  • Driven to Suicide: Shrouds with the Despair dominion can decrease a target's will. If a human's will drops to 0, they become suicidal. If a shroud's primary dominion is Despair then it means that their husk committed suicide.
  • Everyone Has Standards: All shrouds have a type of person that they're particularly averse to killing. Doing so causes them to lose will.
  • Flight: All shrouds have the ability to fly.
  • Full-Body Disguise: Shrouds can disguise themselves as humans, but it's difficult and being touched by a human destroys the effect.
  • Ghostly Chill: Often the only indicator that a shroud is near.
  • Good Wings, Evil Wings: All shrouds have wings. What they look like is up to the player.
  • The Grim Reaper: Players have to murder humans in order to continue existing and to ensure that the world doesn't become catastrophically overpopulated. Players can also choose to have their shroud superficially resemble a grim reaper.
  • High Turnover Rate: If your character is upset or horrified at being turned into a shroud, at least they probably won't be one for very long...
  • Identity Amnesia: All shrouds to an extent, but The Lost have this the worst.
  • Intangibility: Shrouds are incorporeal unless they choose not to be.
  • Invisibility: Shrouds can make themselves invisible whenever they feel like it.
  • Ironic Hell: The game is this for Kindly shrouds.
  • Jumped at the Call: The Violent. Individual ones may not particularly enjoy what they do, but they sure get the job done.
  • Mercy Kill: Players can attempt to limit themselves to this as much as possible. Technically, all of the murders are this, since the only other option is to let the world be rendered uninhabitable.
  • Necromancer: Shrouds don't naturally occur. The Balance creates them out of dead humans.
  • Nice Guy: The husks of Kindly shrouds were dedicated to helping others.
  • Person of Mass Destruction: The player, if they want to keep existing. This trope especially applies to players who specialize in the War dominion.
  • Punch-Clock Villain: The Balance doesn't enjoy what it does and neither do most shrouds.
  • Rabble Rouser: One of the war dominion powers allows you to cause people in a given area to riot. It can affect up to ten square miles.
  • Sanity Meter: Will represents your will to live.
  • Seekers: All shrouds, but The Lost are primarily motivated by trying to learn about their past life.
  • Serial-Killer Killer: Refuse to do your job and The Balance will send other shrouds to destroy you.
  • True Neutral: The Balance creates shrouds and makes them kill strictly out of necessity. It makes no claims to be either good or evil and is entirely impersonal.

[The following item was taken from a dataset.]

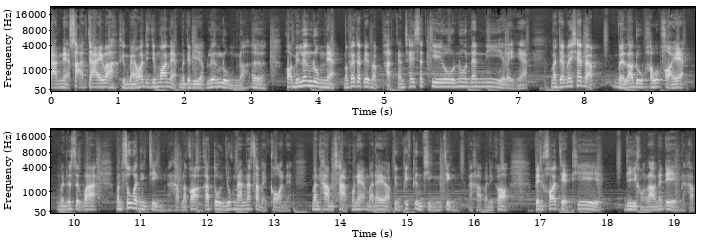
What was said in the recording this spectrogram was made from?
กันเนี่ยสะใจว่ะถึงแม้ว่าดิจิมอนเนี่ยมันจะมีแบบเรื่องลุมเนาะเออพอมีเรื่องลุมเนี่ยมันก็จะเป็นแบบผัดกันใช้สกิลนู่นนั่นนี่อะไรอย่างเงี้ยมันจะไม่ใช่แบบเหมือนเราดู powerpoint อะ มันรู้สึกว่ามันสู้กันจริงๆนะครับแล้วก็การ์ตูนยุคนั้นนะสมัยก่อนเนี่ยมันทำฉากพวกนี้มาได้แบบถึงพลิกถึงขิงจริงๆนะครับอันนี้ก็เป็นข้อ 7 ที่ดีของเรานั่นเองนะครับ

  • Undeath Always Ends: Depending on what kind of shroud you play as, certain actions will decrease your shroud's will to live. When will hits 0, the character is annihilated.
  • Walking Wasteland: Players with the Famine dominion can pollute water sources, destroy nearby food and drink, and make people become fatally dehydrated.